Light and sound waves provide the basis for energy and signal transport, and are fundamental to some of our most basic technologies, from mobile phones to motors. However, scientists have not yet developed a method that allows them to store a wave unscathed indefinitely and then direct it to a desired location when needed. Such a development would greatly facilitate the manipulation of waves for a variety of desired applications, including power generation, quantum computing, structural integrity monitoring, information storage, and more.
In a newly published article in Science Advances a group of researchers led Andrea Alù, founding director of the Photonics Initiative at the Graduate Center's Advanced Science Research Center (ASRC), CUNY, and Massimo Ruzzene, a professor of Aeronautical engineering at Georgia Tech has experimentally demonstrated that it is possible to efficiently capture and store an intact wave and then direct it to a specific location.
"Our experiment shows that unconventional excitation forms open up new possibilities to gain control over wave propagation and scattering," said Alù. "By carefully adjusting the time-dependence of the excitation, it is possible to cause the wave to be efficiently stored in a cavity and then release it in the desired direction as needed."
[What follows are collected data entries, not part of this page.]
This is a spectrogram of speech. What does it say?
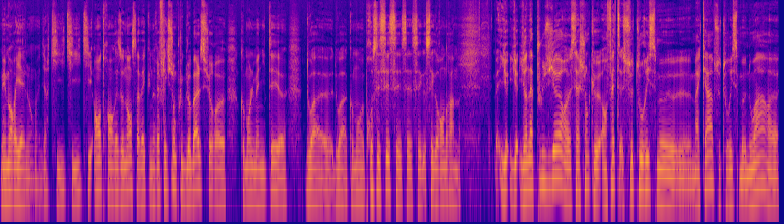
mémorielle, on va dire, qui, qui, qui entre en résonance avec une réflexion plus globale sur euh, comment l'humanité euh, doit, euh, doit comment processer ces, ces- ces- ces grands drames? Il y, il y en a plusieurs, euh, sachant que en fait, ce tourisme euh, macabre, ce tourisme noir,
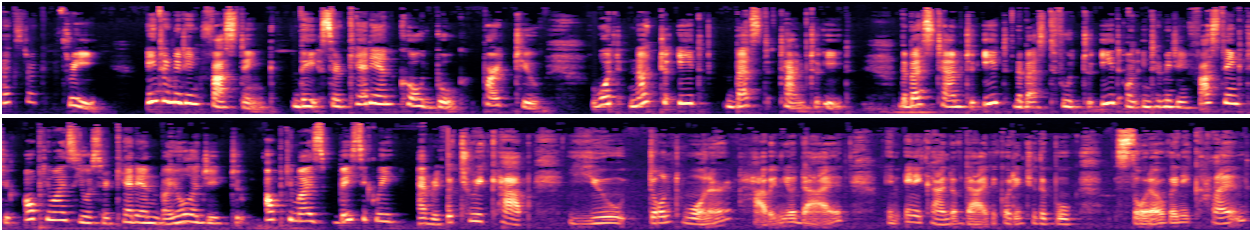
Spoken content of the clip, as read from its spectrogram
Extract 3 Intermittent Fasting, the Circadian Code Book, Part 2 What Not to Eat, Best Time to Eat. The best time to eat, the best food to eat on intermittent fasting to optimize your circadian biology, to optimize basically everything. To recap, you don't want to have in your diet, in any kind of diet, according to the book, soda of any kind,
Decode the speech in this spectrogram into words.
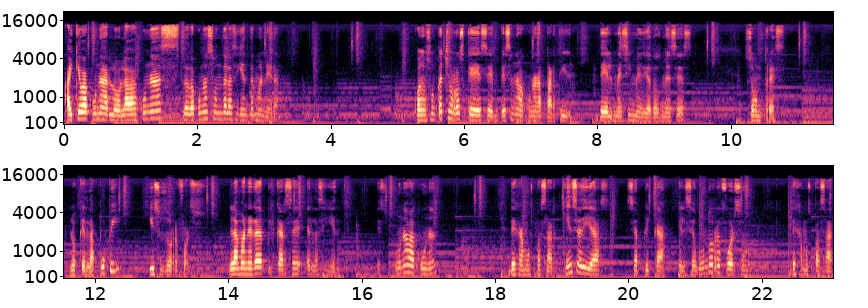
Hay que vacunarlo. Las vacunas, las vacunas son de la siguiente manera. Cuando son cachorros que se empiezan a vacunar a partir del mes y medio a dos meses, son tres. Lo que es la pupi y sus dos refuerzos. La manera de aplicarse es la siguiente. Es una vacuna, dejamos pasar 15 días, se aplica el segundo refuerzo, dejamos pasar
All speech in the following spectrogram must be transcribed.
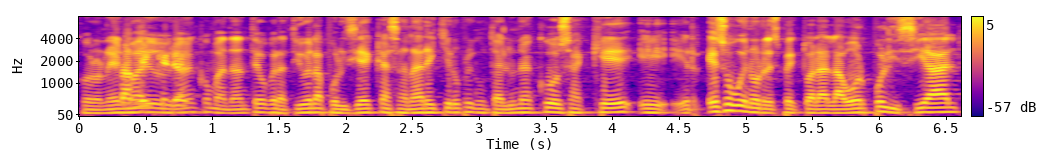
Coronel Mario Durán, comandante operativo de la Policía de Casanare, quiero preguntarle una cosa, que eh, er, eso bueno respecto a la labor policial,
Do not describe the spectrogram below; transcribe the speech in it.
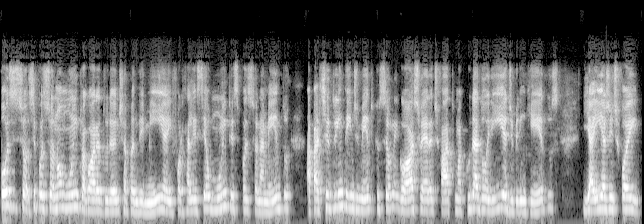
posicion, se posicionou muito agora durante a pandemia e fortaleceu muito esse posicionamento a partir do entendimento que o seu negócio era de fato uma curadoria de brinquedos. E aí a gente foi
To prove their theory, the researchers had to adjust the temporal evolution of the waves to come into contact with non-waves-absorbing materials that would not be reflected, scattered or transmitted. This would prevent the wave impinging on the structure from leaking, and it would be efficiently trapped inside as if it were being absorbed. The stored wave could then be released when needed.
During their experiment, the researchers spread two mechanical waves in opposite directions along a waveguide rod of carbon steel containing a cavity. The time variations of each wave have been carefully controlled to ensure that the cavity retains all of the incident energy. By then stopping the excitement, or detuning one of the waves, they managed to control the release of stored energy and steer it in a desired direction as needed.
"While conducting our proof of concept experiment with Elastic Our findings also apply to radio waves and light and offer exciting perspectives for efficient energy production, wireless energy transfer, low-energy photonics, and generally improved wave propagation control," said Ruzzene.
& # 39; meta-Mirror & # 39; reflects sound waves in every direction
"Coherent Virtual Absorption of Elastodynamic Waves" Science Advances (2019). DOI: 10.1126 / sciadv.aaw3255, https://advances.sciencemag.org/content/5/8/eaaw3255
Breakthrough enables storage and release of mechanical waves without loss of energy (2019, 30th August)
retrieved on August 31, 2019
This document is subject to copyright. Apart from any fair dealings for the purposes of private study or research, no
Part may be reproduced without written permission. The content is provided for informational purposes only.